11.) The red wave that wasn’t
Ahead of the midterm elections, the Republican Party was expected to do what any party out of the White House usually does: win big. Nationally, that didn’t happen. While the Republicans gained a slim majority in the House, Democrats expanded their Senate majority by one. New York, however, saw something of a “red wave.” Democratic Governor Kathy Hochul was re-elected to office over her Republican challenger, outgoing Congress Member Lee Zeldin, by a slim margin, but the GOP picked up five Congressional seats in New York state — including flipping all four Long Island seats red.
12.) The curious case of George Santos

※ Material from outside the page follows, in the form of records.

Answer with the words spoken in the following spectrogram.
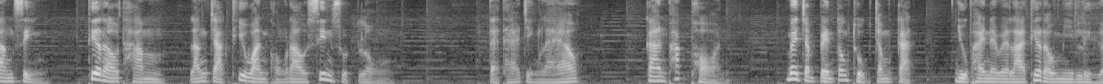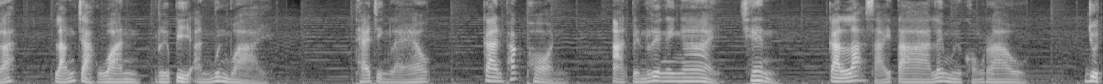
บางสิ่งที่เราทำหลังจากที่วันของเราสิ้นสุดลง แต่แท้จริงแล้ว การพักผ่อนไม่จำเป็นต้องถูกจำกัดอยู่ภายในเวลาที่เรามีเหลือ หลังจากวันหรือปีอันวุ่นวาย แท้จริงแล้ว การพักผ่อนอาจเป็นเรื่องง่าย ๆ เช่น การละสายตาและมือของเรา หยุด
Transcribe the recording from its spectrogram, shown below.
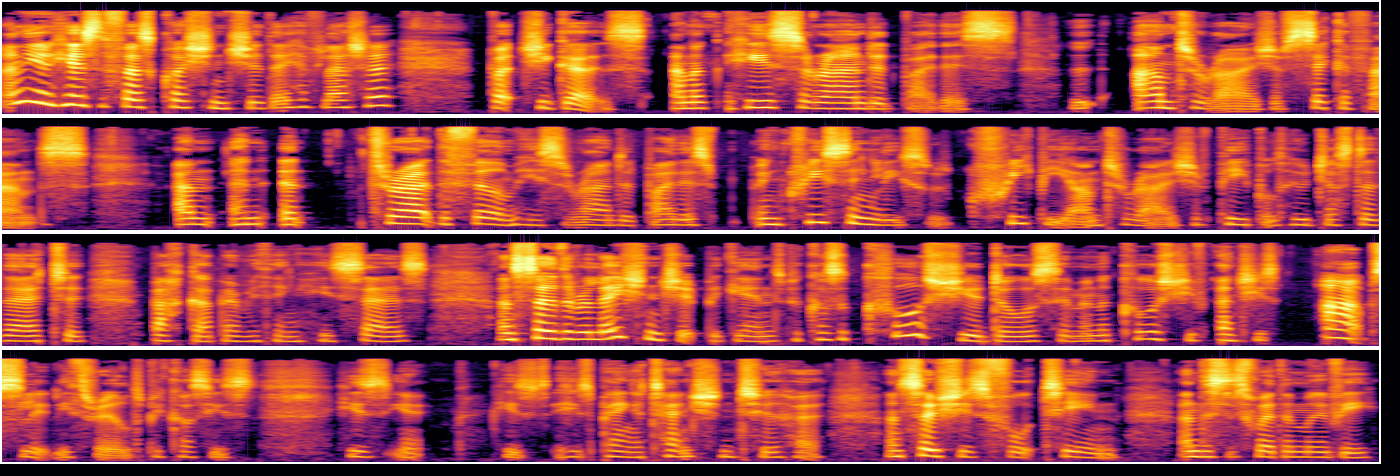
And, you know, here's the first question should they have let her? But she goes, and uh, he's surrounded by this entourage of sycophants. And, and, and throughout the film, he's surrounded by this increasingly sort of creepy entourage of people who just are there to back up everything he says. And so the relationship begins because, of course, she adores him, and of course, she and she's absolutely thrilled because he's he's you know he's he's paying attention to her, and so she's fourteen, and this is where the movie.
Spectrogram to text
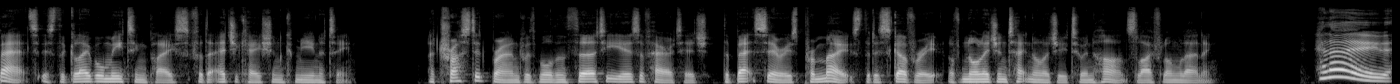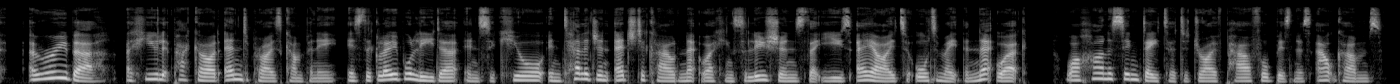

One of the Republicans successful in the 2022 midterms was George Santos, who won the right to succeed outgoing Democrat Tom Suozzi in the 3rd District covering northeast Queens and northern Nassau County. But a bombshell New York Times report published on Dec. 18 threw the result of that contest into serious question. Santos allegedly lied about numerous aspects of his life, according to the Times report — from his claims to have worked for Citigroup and Goldman Sachs, to attending NYU or Baruch College, to even founding his own animal care charity. The Congress member-elect admitted the day after Christmas, Dec. 26, to lying about his record, but insisted that he did nothing wrong, and intends on being seated in Congress this January.